The miniature fruit was grown in the garden’s restored Pineapple Pit in the Melon Yard, using the natural warmth of 30 tones of manure to heat the complex Victorian structure.
The derelict Pineapple Pit was restored by a team of experts after the Heligan gardeners discovered it 20 years ago.
The first pineapple grown using the forgotten technique was tasted by the Heligan gardeners before sending the second to the Queen.
Marketing manager Lorna Tremayne said: ""Heligan pineapples are like no pineapple you've ever tasted.
"It's deliciously sweet, not stringy, and the flavour explodes in your mouth. One taste and shop bought pineapples will not be good enough ever again."
The Heligan team calculated the cost of labour and resources required to grow the fruit – excluding the pit itself – would be equivalent to £10,000 in today’s money.
The manure had to be mixed with specially bought in straw from Falmouth to achieve the necessary heat and humidity to grow the pineapple.

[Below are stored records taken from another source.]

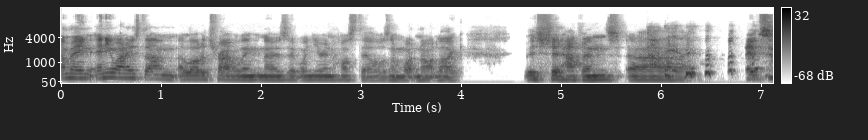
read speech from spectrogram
I mean, anyone who's done a lot of traveling knows that when you're in hostels and whatnot, like this shit happens. Uh, it's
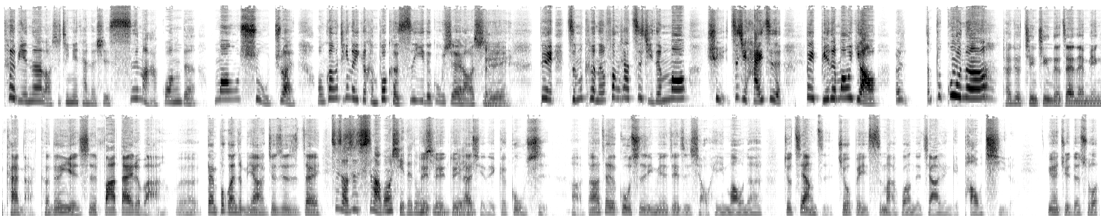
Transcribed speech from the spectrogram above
特别呢，老师今天谈的是司马光的《猫树传》。我们刚刚听了一个很不可思议的故事，哎，老师，对，怎么可能放下自己的猫去自己孩子被别的猫咬而？不过呢，他就静静的在那边看呐、啊，可能也是发呆了吧。呃，但不管怎么样，这就，就是在至少是司马光写的东西。对对对，对他写的一个故事啊。然后这个故事里面的这只小黑猫呢，就这样子就被司马光的家人给抛弃了，因为觉得说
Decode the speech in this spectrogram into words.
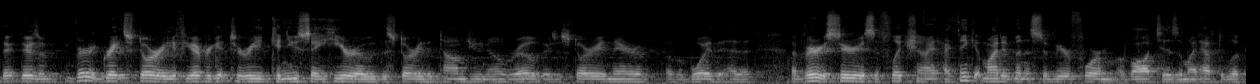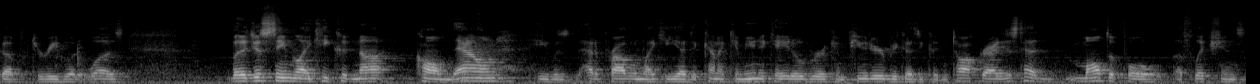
there, there's a very great story. If you ever get to read "Can You Say Hero," the story that Tom Junod wrote, there's a story in there of, of a boy that had a, a very serious affliction. I, I think it might have been a severe form of autism. I'd have to look up to read what it was. But it just seemed like he could not calm down he was had a problem like he had to kind of communicate over a computer because he couldn't talk right. He just had multiple afflictions.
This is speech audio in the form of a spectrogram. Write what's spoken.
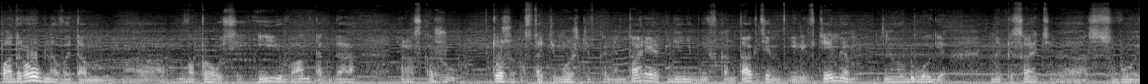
подробно в этом э, вопросе и вам тогда расскажу. Тоже, кстати, можете в комментариях где-нибудь ВКонтакте или в теме э, в блоге написать э, свой,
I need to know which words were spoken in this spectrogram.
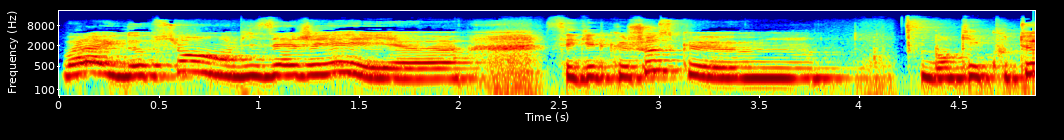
voilà, une option à envisager et euh, c'est quelque chose que. hum, Qui est coûteux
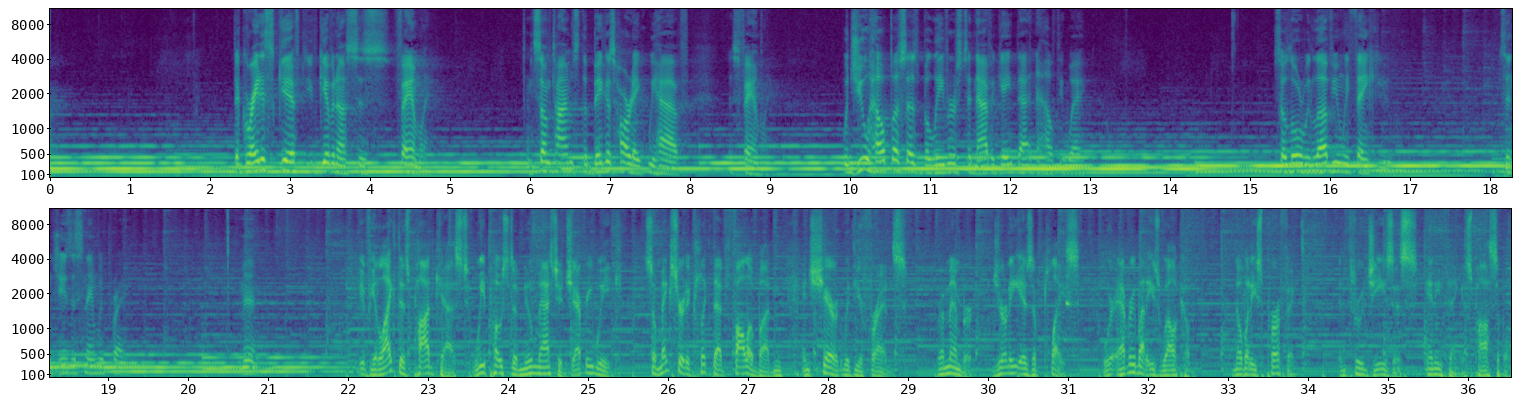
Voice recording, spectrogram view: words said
The greatest gift you've given us is family. And sometimes the biggest heartache we have is family. Would you help us as believers to navigate that in a healthy way? So, Lord, we love you and we thank you. It's in Jesus' name we pray. Amen. If you like this podcast, we post a new message every week. So make sure to click that follow button and share it with your friends. Remember, Journey is a place where everybody's welcome, nobody's perfect, and through Jesus, anything is possible.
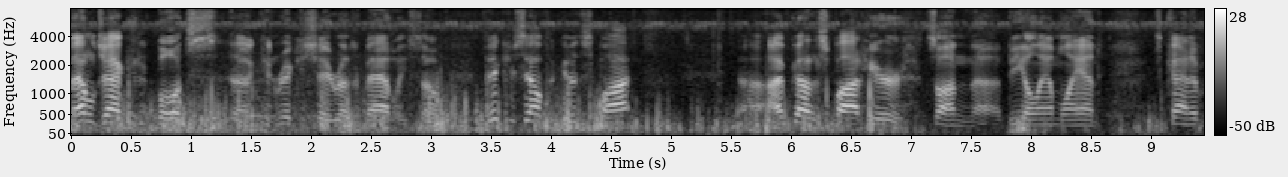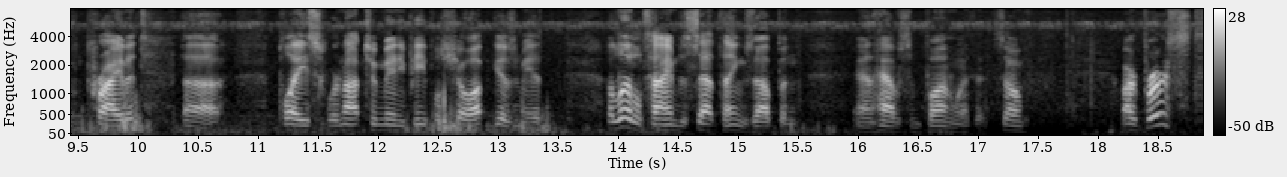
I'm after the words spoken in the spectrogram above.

"The Pineapple Pit is a perfect example of how Heligan blends restoration, heritage horticultural techniques and a passion for gardening to produce exciting results," said MD, Peter Stafford, who adds "However I think it’s unlikely we’ll be supplying Tesco in the near future."